A moisturizer (or moisturiser) is a liquid that is used for softening the skin, especially for naturally dry skins. They increase the skin's water content by reducing evaporation. The thickness of a moisturizer is actually what keeps the hydration concealed into the skin, which then creates the moisturizing effect. Due to its thickening agents, moisturizers typically only come in lotion or night cream form.
Unlike a serum, a moisturizer does not penetrate deeply into the skin. The main job of a moisturizer is to seal products into the skin, locking all the moisture and nutrients your skin needs.

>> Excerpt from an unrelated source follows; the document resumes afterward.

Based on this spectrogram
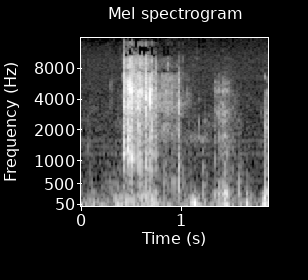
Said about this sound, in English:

Moisturizers are not always needed or used. They are most useful for persons with dry skin.
Moisturizers are designed to either impart or restore hydration in the stratum corneum, which is an interactive, dynamic structure, and maintenance of hydration can impact its barrier function.
How they act[change | change source]

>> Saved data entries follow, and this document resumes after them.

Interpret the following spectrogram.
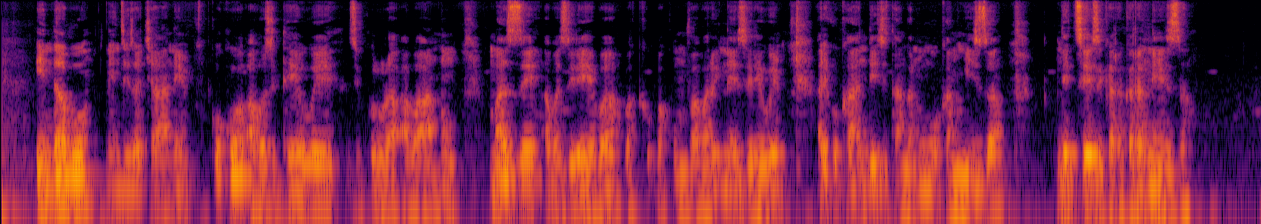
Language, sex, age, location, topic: Kinyarwanda, female, 25-35, Kigali, agriculture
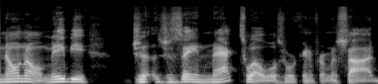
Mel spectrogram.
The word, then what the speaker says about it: Ghislaine: What if Ghislaine Matt, whatever how the fuck you pronounce her?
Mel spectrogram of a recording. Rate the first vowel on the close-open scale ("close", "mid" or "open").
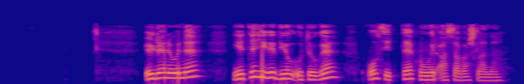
mid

Ways that a moisturizer affects the body include:
- Occlusives work by forming a thin film on the surface of the skin to prevent loss of moisture.
- Humectants attract water vapor from the air to moisturize the skin.
- Some add deficient materials. These aim to restore natural moisturizing factors on the skin.
References[change | change source]
- Publishing, Harvard Health. "Moisturizers: Do they work? - Harvard Health". Harvard Health. Retrieved 2017-11-10.
- "What are Moisturizers?". 2021-06-03. Retrieved 2021-06-12.
- Wan, Derrick C.; Wong, Victor W.; Longaker, Michael T.; Yang, George P.; Wei, Fu-Chan (2014-6). "Moisturizing Different Racial Skin Types". The Journal of Clinical and Aesthetic Dermatology. 7 (6): 25–32. ISSN 1941-2789. PMC 4086530. PMID 25013536. Check date values in: